# USPS Oversized Package Rates | Overview

When shipping oversized packages via USPS, you may pay a higher rate. These rates take into account the overall size of the package rather than the weight. USPS uses dimensional (DIM) weight to accommodate lighter packages that take up extra cargo space. USPS considers oversized packages to be over 108 inches but not more than 130 inches in combined length and girth.

USPS Flat Rate packaging and Regional Rate boxes are excluded from using dimensional weight.

#### Dimensional price rules

Dimensional price applies to low-density USPS parcels that meet these guidelines:

Packages that qualify for dimensional pricing will be assessed using the higher of these two rates:

• Actual weight rate
• Dimensional weight rate

#### Calculating dimensional weight

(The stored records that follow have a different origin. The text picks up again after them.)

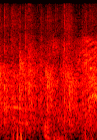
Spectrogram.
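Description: An audience claps steadily, a dense crackling wash of many hands that holds at an even loudness throughout, with no voices standing out.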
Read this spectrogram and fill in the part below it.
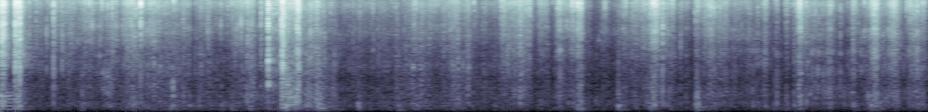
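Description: Large Temu parcels sealed with tape are unwrapped close up, with continuous crinkling and crumpling of plastic and sharp tearing bursts over about nine seconds, with no talk.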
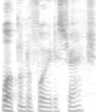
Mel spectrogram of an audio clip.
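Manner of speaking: slightly sultry voice. Host opening the podcast episode, in a sultry voice. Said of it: "A little sultriness".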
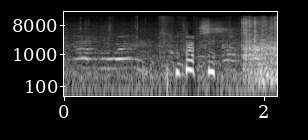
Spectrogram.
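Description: Voices laughing and a yelped "Ow" of pain, with a few sharp loud hits in the middle and a loud rushing burst of noise starting near the end.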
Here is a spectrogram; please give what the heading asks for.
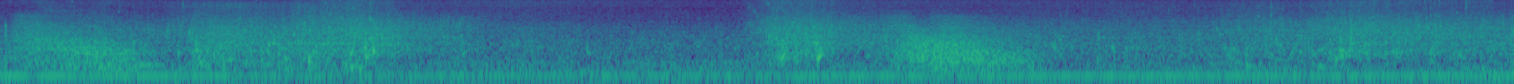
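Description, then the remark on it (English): A whale breathing at the surface near a boat: two or three loud, breathy whooshes of exhaled air, spaced a few seconds apart, over a low steady engine hum and lapping water. “After a few moments, you hear it breathing on the surface again.”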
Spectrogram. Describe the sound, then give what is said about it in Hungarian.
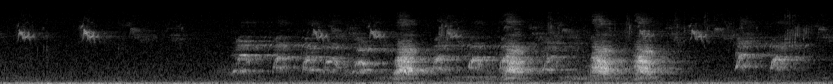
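Several dogs in the village of Mocsolyás bark again after someone called out to a man stepping out of a house, their barks overlapping in irregular bursts that rise and fall, with faint chirping birds and a low outdoor rumble beneath. “akkor újra elkezdtek ugatni a kutyák”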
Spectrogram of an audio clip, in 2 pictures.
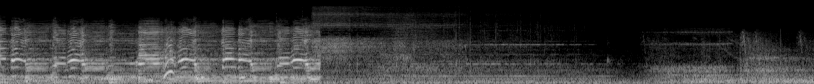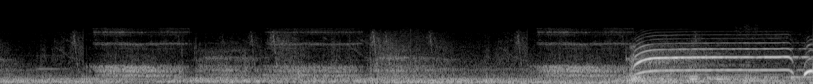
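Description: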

To make this determination, USPS assigns a "dimensional weight" to each package. For these large and lightweight shipments, USPS will determine if the actual weight rate or if the dimensional weight rate is higher. The higher of the two will be the postage price.

The parcel shape determines how dimensional weight is calculated.

##### Rectangular parcels:
1. Measure the length, width, and height in inches. Round off each measurement to the nearest whole inch.
For example 20.25" rounds down to 20 inches, 20.75" rounds up to 21 inches.
Learn how to measure packages
2. Multiply the length by the width by the height:
L x W x H = Volume in Cubic Inches
3. If the result is equal to or greater than 1,728 cubic inches, divide the result by 166.
(Volume in Cubic Inches)/166 = Dimensional Weight
Round up to the next whole number to determine the dimensional weight in pounds.
If the volume is less than 1,728 cubic inches, then USPS will use the Actual Weight to determine the postage cost.
4. Use the dimensional weight to find the postage cost on a USPS rate table. Find USPS' published rate tables.
##### Non-rectangular parcels:
1. Measure the length, width, and height in inches at their extreme dimensions. Round off each measurement to the nearest whole inch.
For example 20.25" rounds down to 20 inches, 20.75" rounds up to 21 inches.
Learn how to measure packages
2. Multiply the length by the width by the height:
L x W x H = Volume in Cubic Inches
3. Multiply the result by an adjustment factor of 0.785:
Volume x 0.785 = Adjusted Volume in Cubic Inches
4. If the result is equal to or greater than 1,728 cubic inches, divide the result by 166.
(Volume in Cubic Inches)/166 = Dimensional Weight
Round up to the next whole number to determine the dimensional weight in pounds.
If the volume is less than 1,728 cubic inches, then USPS will use the Actual Weight to determine the postage cost.
5. If the dimensional weight exceeds 70 pounds, the mailer pays the 70-pound price.
6. Use the dimensional weight to find the postage cost on a USPS rate table. Find USPS' published rate tables.